Greetings, bookworms and welcome back to Six Degrees of Separation, a monthly meme in which myself and fellow author Emma Chapman invite you to link six books in a chain, according to whatever connections spring to mind. This month’s chain begins with Graeme Simsion’s The Rosie Project, a sweet and very funny rom-com which poses the question: is a questionnaire the best way to find true love?
One of my favourite scenes in The Rosie Project is the one in which our protagonist, Professor Don Tillman, dazzles the punters at a party by using his photographic memory to recall a series of insanely long and complicated orders for cocktails.
Another character with a photographic memory is 11 year old Quinn, reluctant hero of the first book in AL Tait’s fantasy adventure series The Mapmaker Chronicles: Race to the End of the World, which I’ve been reading with my eight-year-old son.
Race to the End of the World is set onboard a ship, and in a rather cliched connection, Herman Melville’s Moby Dick comes to mind. I studied Moby Dick for a unit on nineteenth century American literature in my second year at university. NB: By ‘studied’, I mean I wrote an essay and an exam paper on a book I had not read.

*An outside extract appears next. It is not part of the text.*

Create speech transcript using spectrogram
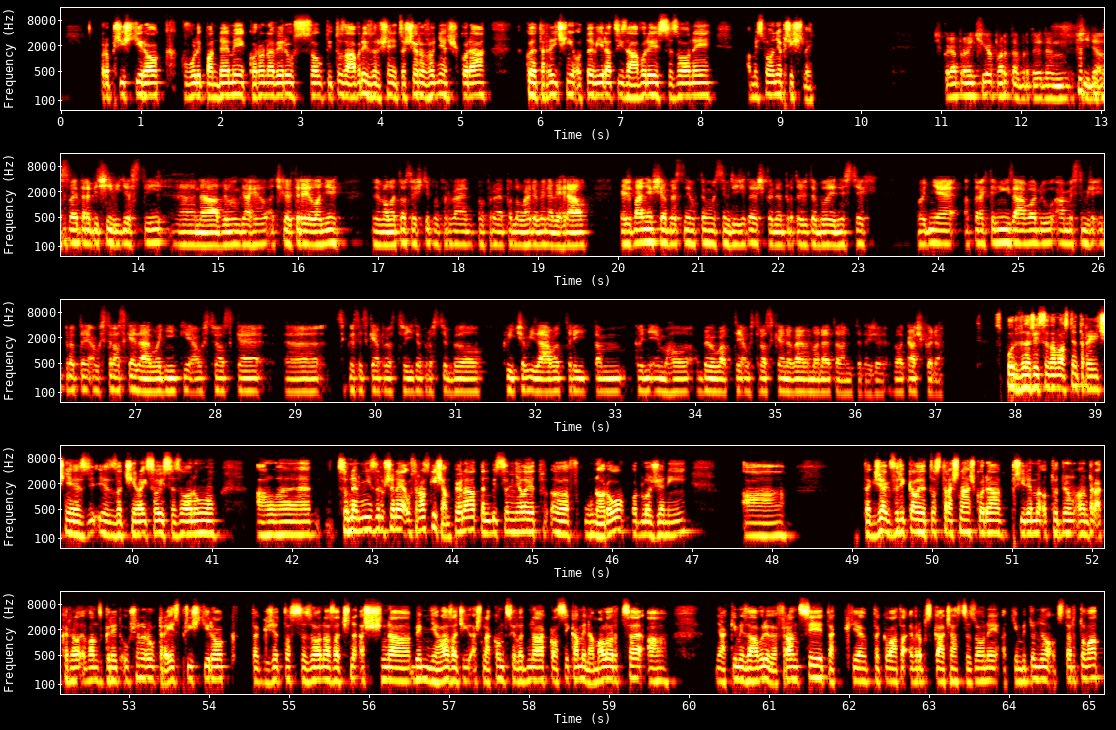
pro příští rok kvůli pandemii koronaviru jsou tyto závody zrušeny, což je rozhodně škoda. Takové tradiční otevírací závody sezóny a my jsme o ně přišli. Škoda pro Richieho Porto, protože ten přijde o své tradiční vítězství eh, na Willunga Hill, ačkoliv tedy loni nebo letos ještě poprvé, poprvé po dlouhé době nevyhrál. Každopádně všeobecně k tomu musím říct, že to je škoda, protože to byl jeden z těch hodně atraktivních závodů a myslím, že i pro ty australské závodníky, australské uh, cyklistické prostředí to prostě byl klíčový závod, který tam klidně i mohl objevovat ty australské nové mladé talenty, takže velká škoda. Spurzeři se tam vlastně tradičně jezdí, začínají svoji sezónu, ale co není zrušený australský šampionát, ten by se měl jet eh, v únoru, odložený. A takže, jak jsi říkal, je to strašná škoda. Přijdeme o Tour Under a Karel Evans Great Ocean Road Race příští rok, takže ta sezóna začne až na, by měla začít až na konci ledna klasikami na Malorce a nějakými závody ve Francii, tak je taková ta evropská část sezóny a tím by to mělo odstartovat.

Another book I ‘studied’ at university was James Joyce Ulysses. I’m sorry, but no! Staying with the university theme, I studied Ulysses in a unit on modernist literature, during which I read (yes, actually read, and loved) Virginia Woolf’s The Waves.
The Waves is the story of a group of friends over a lifetime, as is Peter Walker’s new novel Some Here Among Us, whose characters meet at university in New Zealand in the 1970s and are still friends in the present day.
Some Here Among Us has some of the best dialogue I have read in ages. Another writer who I think is a master of dialogue is Michael Chabon, particularly in his most recent novel Telegraph Avenue.
Your turn: What books would you put in a chain which began with The Rosie Project? Share a link to your chain in the comments.
Next month: the 6 degrees chain will begin with Emma Healey’s novel Elizabeth is Missing.